  3. Maybe they shouldn't be throwing money at the IRL or whatever they call it now. Probably should save that money for actual operations.

  4. For you central Indiana folks that don't know what a good pizza is, Aurelio's will take care of that. There are some good pizza places in central Indiana but nothing like this!!!

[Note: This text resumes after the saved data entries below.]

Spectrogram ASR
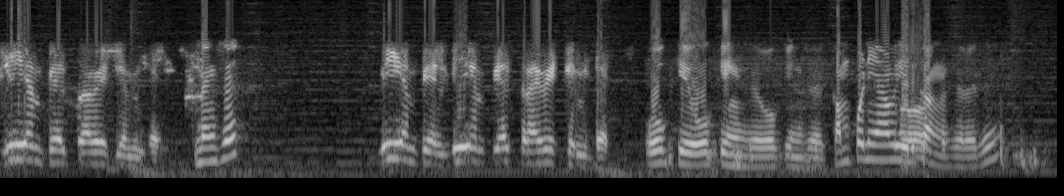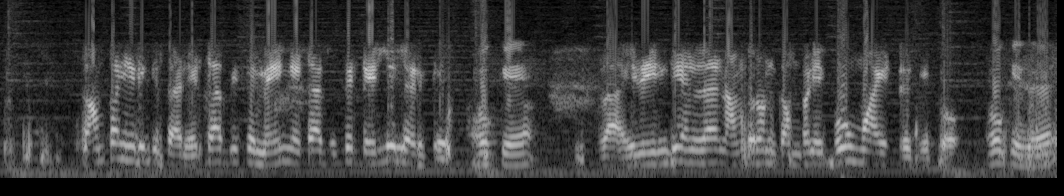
டிஎம்பிஎல் பிரைவேட் லிமிடெட் என்னங்க sir TMPL TMPL private limited okay ஓகேங்க சார் ஓகேங்க சார் கம்பெனியாகவே இருக்காங்க சார் அது? கம்பெனி இருக்கு sir head office main head office டெல்லியில இருக்கு. ஓகே இது இந்தியன்ல நம்பர் ஒன் கம்பெனி பூம் ஆயிட்டு இருக்கு இப்போ. ஓகே சார்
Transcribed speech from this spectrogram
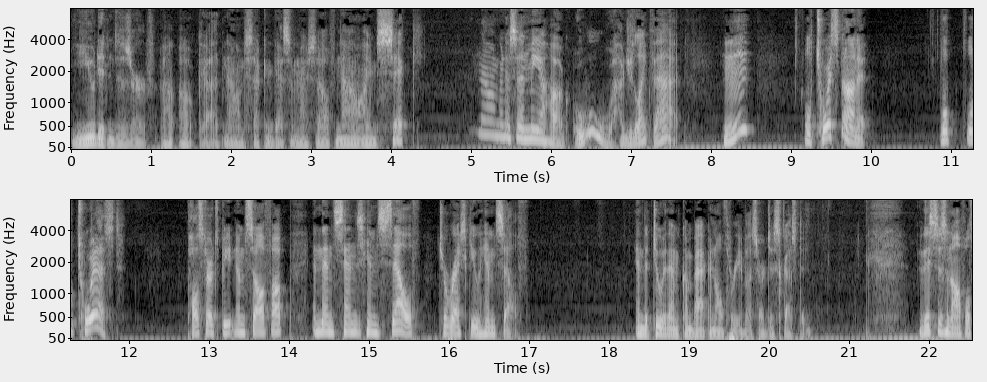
you didn't deserve oh, oh god now i'm second guessing myself now i'm sick now i'm gonna send me a hug ooh how'd you like that hmm little twist on it little, little twist paul starts beating himself up and then sends himself to rescue himself and the two of them come back and all three of us are disgusted this is an awful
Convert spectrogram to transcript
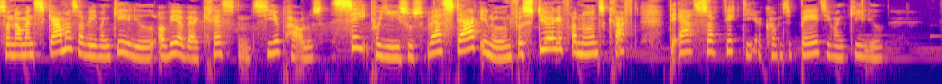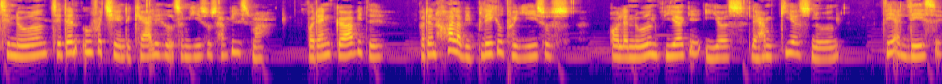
Så når man skammer sig ved evangeliet og ved at være kristen, siger Paulus, se på Jesus, vær stærk i nåden, få styrke fra nådens kraft. Det er så vigtigt at komme tilbage til evangeliet, til nåden, til den ufortjente kærlighed, som Jesus har vist mig. Hvordan gør vi det? Hvordan holder vi blikket på Jesus og lader nåden virke i os? Lad ham give os nåden ved at læse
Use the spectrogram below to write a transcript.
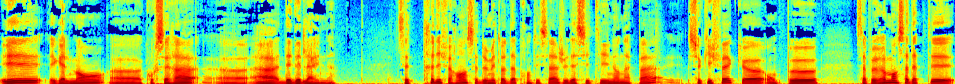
Et également, euh, Coursera euh, a des deadlines. C'est très différent, ces deux méthodes d'apprentissage. Udacity n'en a pas, ce qui fait que on peut, ça peut vraiment s'adapter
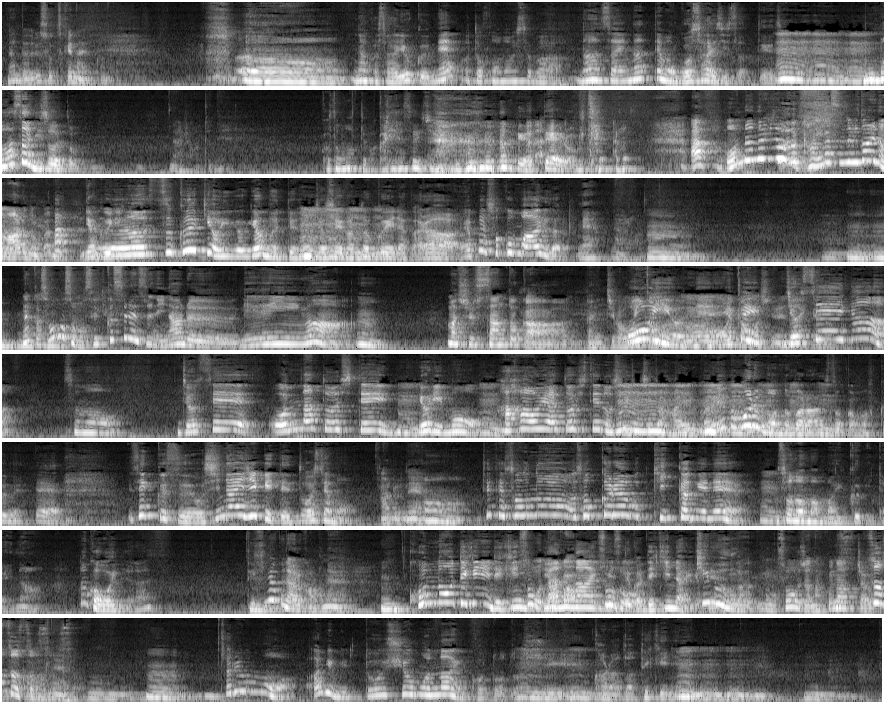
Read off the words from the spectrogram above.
なんだろう嘘つけないのかうん。なんかさよくね男の人が何歳になっても5歳児だっていうじゃん、なうんうんうん。もうまさにそうだと思う。なるほどね。子供って分かりやすいじゃん。なんかやったやろみたいな。あ女の人って勘が鋭いのもあるのかな逆に。空気を読むっていうのは女性が得意だから、やっぱりそこもあるだろうね。ほど。うんうんうんうん。なんかそもそもセックスレスになる原因は、うんまあ、出産とかが一番多いよね、うん女性がその女性女としてよりもうん母親としてのスイッチが入るからうんやっぱホルモンのバランスとかも含めてセックスをしない時期ってどうしても、あるねうん、でそのそっからきっかけでうんそのまま行くみたいなのが多いんじゃない、できなくなるからね、うん、本能的にできそうなんかんないってそう。そういうかできないよね。気分がもうそうじゃなくなっちゃうから、ね、そうそうそうそうそう。うん。うん、それはもうある意味どうしようもないことだし、うんうん体的に、うんうんうんうん。うん。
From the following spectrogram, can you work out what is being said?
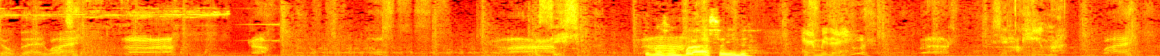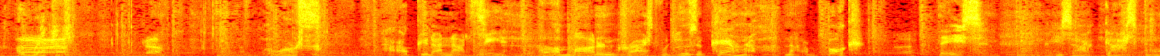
So bad, was it? Tem mais um braço ainda. Hand me that. Is a camera? A record? Of course. How could I not see it? A modern Christ would use a camera, not a book. This is our gospel.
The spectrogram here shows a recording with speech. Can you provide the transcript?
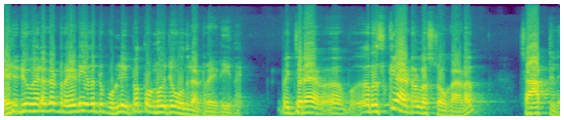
ഏഴ് രൂപയിലൊക്കെ ട്രേഡ് ചെയ്തിട്ട് പുള്ളി ഇപ്പോൾ തൊണ്ണൂറ്റി മൂന്നിലാണ് ട്രേഡ് ചെയ്യുന്നത് അപ്പോൾ ഇച്ചിരി റിസ്കി ആയിട്ടുള്ള സ്റ്റോക്കാണ് ചാർട്ടിൽ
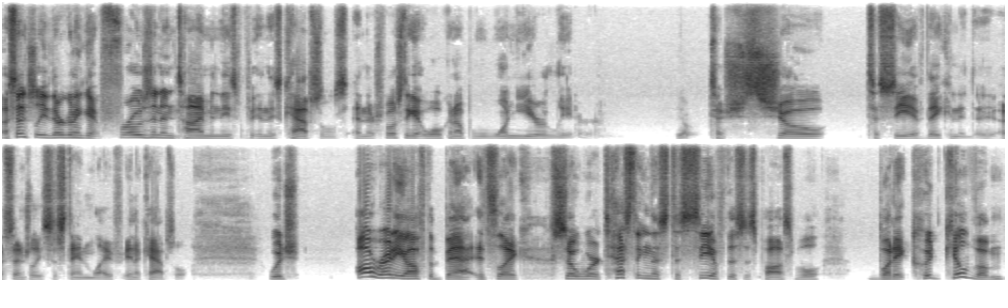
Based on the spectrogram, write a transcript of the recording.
essentially, they're going to get frozen in time in these in these capsules, and they're supposed to get woken up one year later Yep. to show to see if they can uh, essentially sustain life in a capsule. Which already off the bat, it's like so we're testing this to see if this is possible, but it could kill them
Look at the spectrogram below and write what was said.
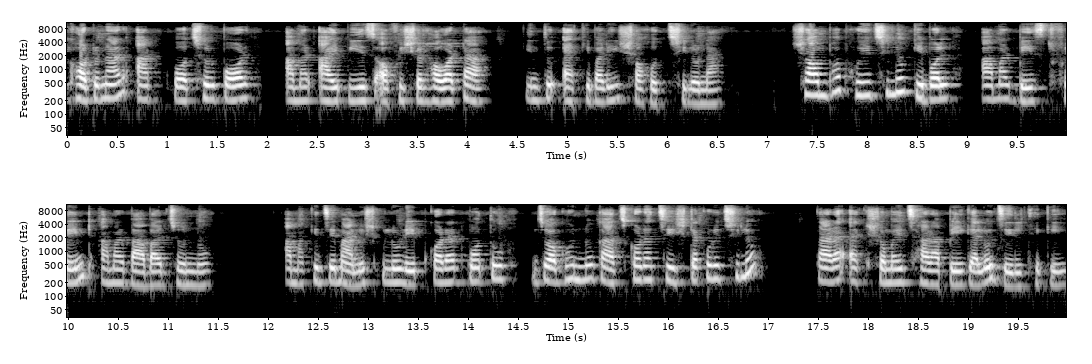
ঘটনার আট বছর পর আমার আইপিএস অফিসার হওয়াটা কিন্তু একেবারেই সহজ ছিল না। সম্ভব হয়েছিল কেবল আমার বেস্ট ফ্রেন্ড আমার বাবার জন্য। আমাকে যে মানুষগুলো রেপ করার মতো জঘন্য কাজ করার চেষ্টা করেছিল, তারা একসময় ছাড়া পেয়ে গেল জেল থেকে।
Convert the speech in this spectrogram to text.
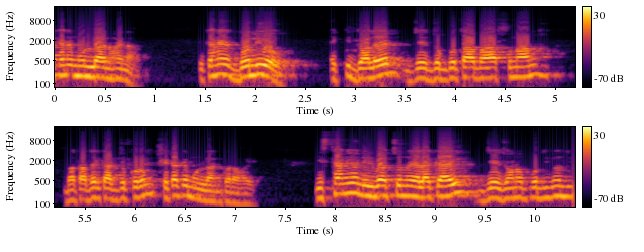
এখানে মূল্যায়ন হয় না। এখানে দলীয় একটি দলের যে যোগ্যতা বা সুনাম বা তাদের কার্যক্রম সেটাকে মূল্যায়ন করা হয়। স্থানীয় নির্বাচন এলাকায় যে জনপ্রতিনিধি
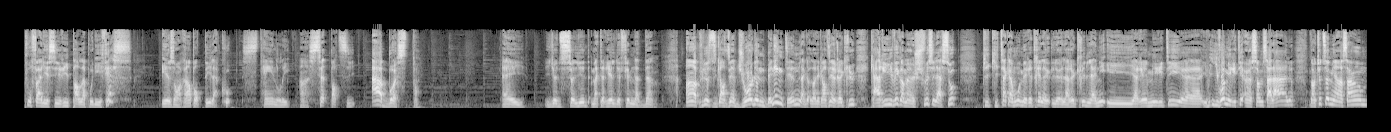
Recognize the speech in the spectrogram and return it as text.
pour faire les séries par la peau des fesses. Et ils ont remporté la Coupe Stanley en sept parties à Boston. Hey, il y a du solide matériel de film là-dedans. En plus du gardien Jordan Bennington, le gardien recru, qui est arrivé comme un cheveu sur la soupe, puis qui, tac à moi, mériterait la, recrue de l'année et il aurait mérité, euh, il, va mériter un somme salaire. Donc tout ça mis ensemble,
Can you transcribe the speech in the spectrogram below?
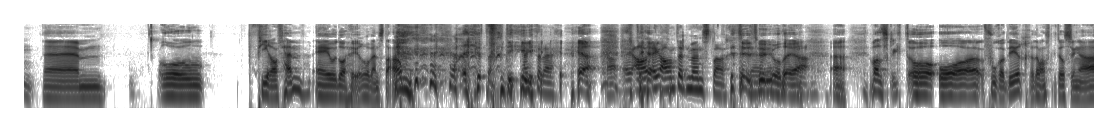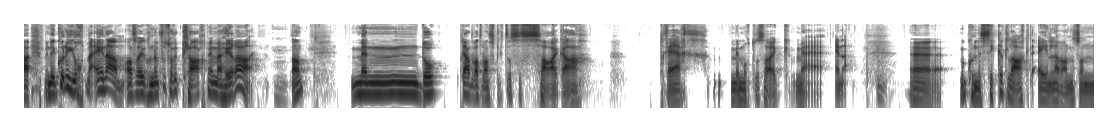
Um, og fire av fem er jo da høyre og venstre arm. Fordi, Tenkte det. Ja. ja jeg, jeg ante et mønster. Du, du gjorde det, ja. ja. Vanskelig å, å fôre dyr, det er vanskelig å synge Men jeg kunne gjort med én arm. Altså, jeg kunne for så vidt klart meg med høyre. Ja. Men da det vært vanskelig å sage trær med motorsag med en arm. Eh, vi kunne sikkert lagd en eller annen sånn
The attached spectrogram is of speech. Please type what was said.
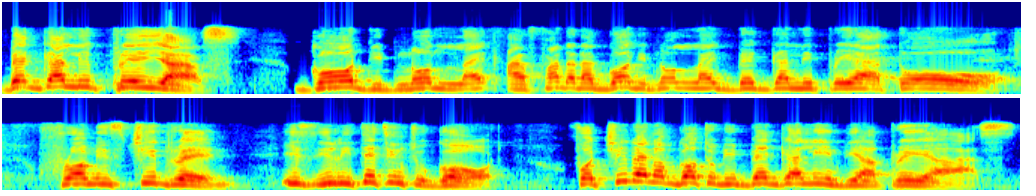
beggarly prayers. God did not like, I found out that God did not like beggarly prayer at all from his children. It's irritating to God. For children of God to be beggarly in their prayers.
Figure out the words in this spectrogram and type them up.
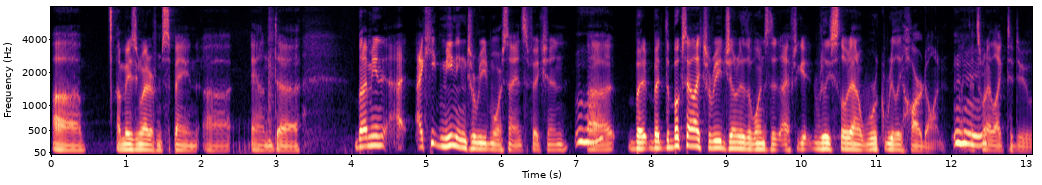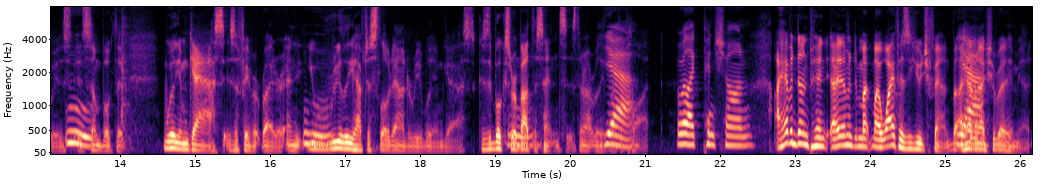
uh, amazing writer from Spain uh, and uh, but I mean, I, I keep meaning to read more science fiction. Mm-hmm. Uh, but but the books I like to read generally are the ones that I have to get really slow down and work really hard on. Mm-hmm. that's what I like to do. Is, is some book that William Gass is a favorite writer, and you Mm-hmm. really have to slow down to read William Gass because the books are about the sentences. They're not really Mm. Yeah. about the plot. Or like Pynchon. I haven't done Pin. I haven't. My, my wife is a huge fan, but I haven't actually read him yet.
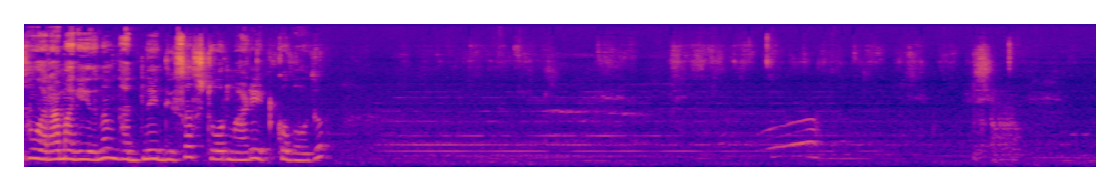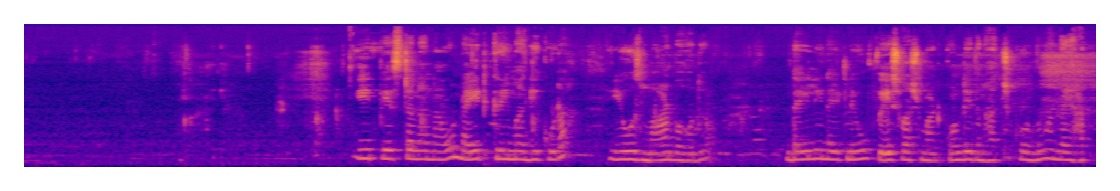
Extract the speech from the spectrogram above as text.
ನಾವು ಆರಾಮಾಗಿ ಇದನ್ನು ಒಂದು ಹದಿನೈದು ದಿವಸ ಸ್ಟೋರ್ ಮಾಡಿ ಇಟ್ಕೋಬೋದು. ಈ ಪೇಸ್ಟನ್ನು ನಾವು ನೈಟ್ ಕ್ರೀಮಾಗಿ ಕೂಡ ಯೂಸ್ ಮಾಡಬಹುದು. ಡೈಲಿ ನೈಟ್ ನೀವು ಫೇಸ್ ವಾಶ್ ಮಾಡಿಕೊಂಡು ಇದನ್ನು ಹಚ್ಕೊಂಡು ಒಂದು ಹತ್ತು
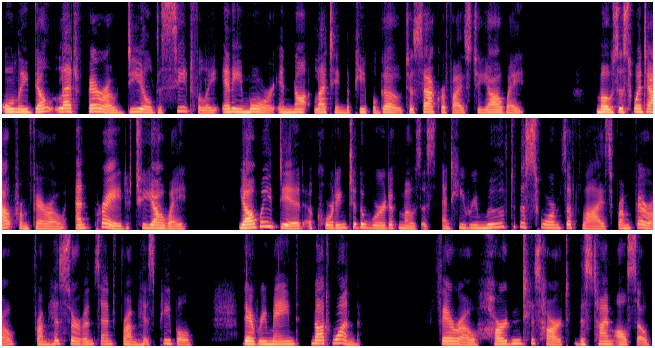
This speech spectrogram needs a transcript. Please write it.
Only don't let Pharaoh deal deceitfully any more in not letting the people go to sacrifice to Yahweh. Moses went out from Pharaoh and prayed to Yahweh. Yahweh did according to the word of Moses, and he removed the swarms of flies from Pharaoh, from his servants, and from his people. There remained not one. Pharaoh hardened his heart this time also,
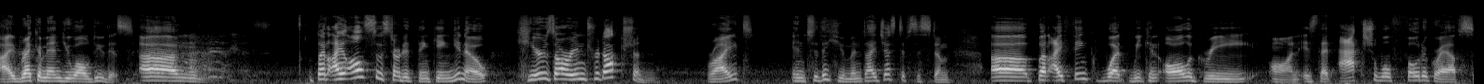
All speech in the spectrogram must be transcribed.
I recommend you all do this. Um, but I also started thinking, you know, here's our introduction, right, into the human digestive system. Uh, but I think what we can all agree on is that actual photographs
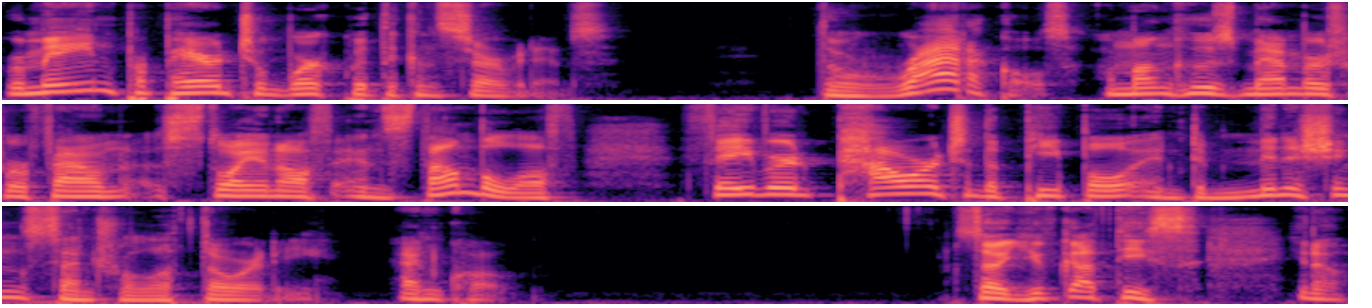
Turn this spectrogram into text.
remained prepared to work with the conservatives. The radicals, among whose members were found Stoyanov and Stambolov, favored power to the people and diminishing central authority. End quote. So you've got these, you know,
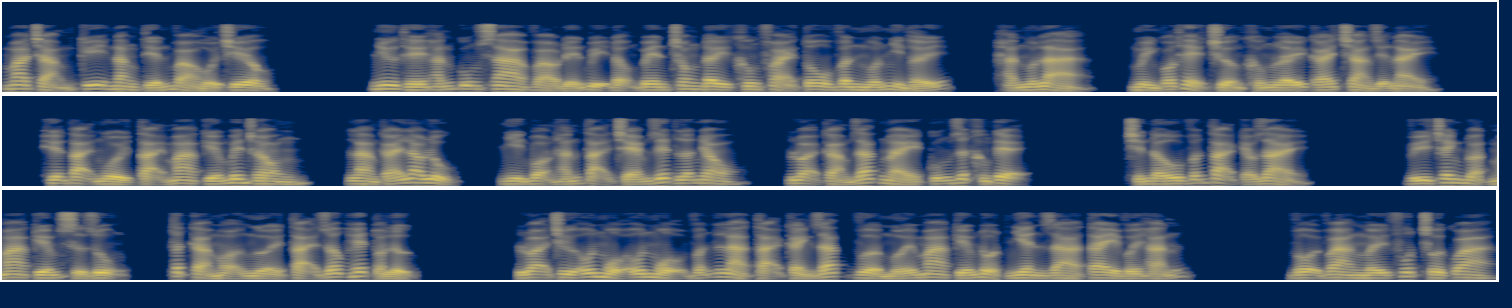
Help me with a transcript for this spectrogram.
ma chạm kỹ năng tiến vào hồi chiêu. Như thế hắn cũng xa vào đến bị động bên trong đây không phải tô vân muốn nhìn thấy, hắn muốn là mình có thể trưởng không lấy cái tràng diện này. Hiện tại ngồi tại ma kiếm bên trong, làm cái lao lục, nhìn bọn hắn tại chém giết lẫn nhau, loại cảm giác này cũng rất không tệ. Chiến đấu vẫn tại kéo dài. Vì tranh đoạt ma kiếm sử dụng tất cả mọi người tại dốc hết toàn lực. Loại trừ ôn mộ ôn mộ vẫn là tại cảnh giác vừa mới ma kiếm đột nhiên ra tay với hắn. Vội vàng mấy phút trôi qua.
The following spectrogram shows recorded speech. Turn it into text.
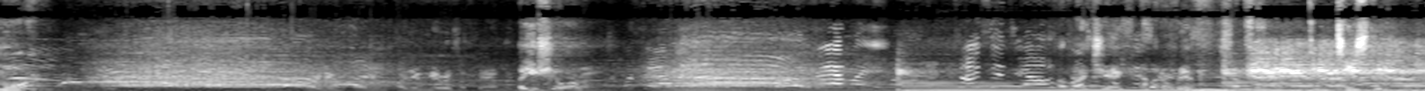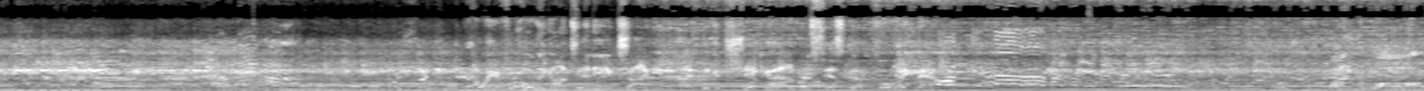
More? Are you are you are you here as a family? Are you sure? Friends? All right, Jake. How about a riff? Something tasty. That way, if we're holding on to any anxiety tonight, we can shake it out of our systems right now. Climb the walls,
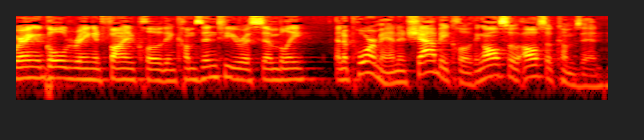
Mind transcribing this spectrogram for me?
wearing a gold ring and fine clothing comes into your assembly, and a poor man in shabby clothing also also comes in.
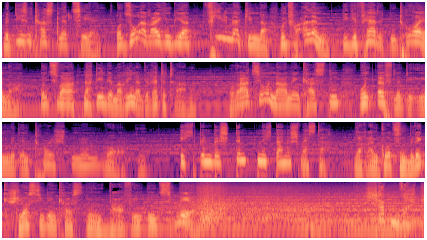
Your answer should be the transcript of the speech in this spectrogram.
mit diesem Kasten erzählen. Und so erreichen wir viel mehr Kinder und vor allem die gefährdeten Träumer. Und zwar nachdem wir Marina gerettet haben. Horatio nahm den Kasten und öffnete ihn mit enttäuschten Worten. Ich bin bestimmt nicht deine Schwester. Nach einem kurzen Blick schloss sie den Kasten und warf ihn ins Meer. Schattenwerk.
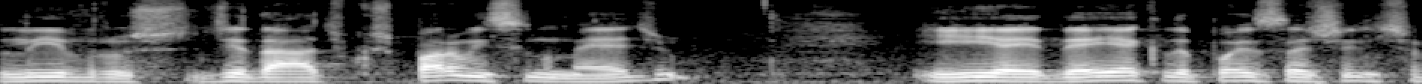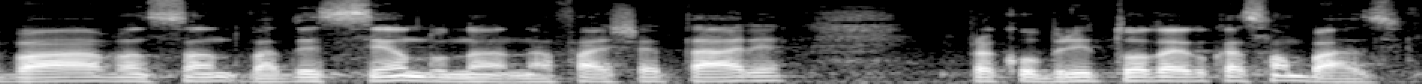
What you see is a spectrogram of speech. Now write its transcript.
livros didáticos para o ensino médio. E a ideia é que depois a gente vá avançando, vá descendo na, na faixa etária para cobrir toda a educação básica.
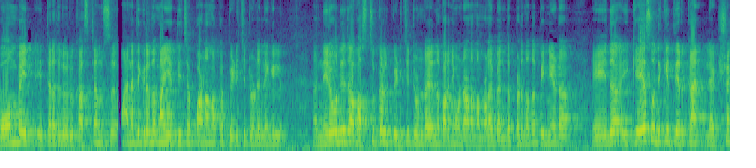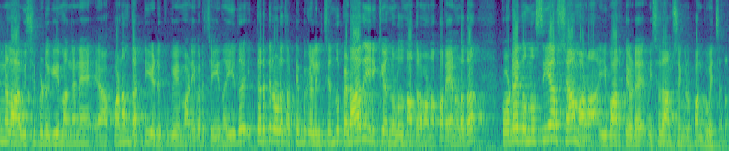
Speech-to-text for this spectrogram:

  5. I am troubled with this whole string of comments as I am not sure anyone pointed out that many of the "high paying" positions have been eliminated identified by asterisks as of fiscal year 2012. That indicates to me that the hospitals are making responsible yet difficult decisions and eliminating heavy paying positions. To make this more problematic, we have created a society of "entitlement" where individuals believe they should receive free services at no cost to them. I have yet to get a house repair done at no cost nor have I taken my car that is out of warranty for repair for free repair expecting the government to pay for it even though it is the second largest investment one makes in their life besides purchasing a home. Yet, we continue to hear verbal and aggressive abuse from the consumer who expects free services and have to reward them as a result of HCAHPS surveys which we have no influence over as it is 3rd party required by CMS. Peel the onion and get to the root of the problem...you will find that society has created the problem and our current political landscape and not the people who were fortunate to lead healthcare in the right direction before becoming distorted. As a side note, I had a friend sit in an ED in Canada for nearly two days prior to being evaluated and then finally...3 months later got a CT of the head. You pay for what you get...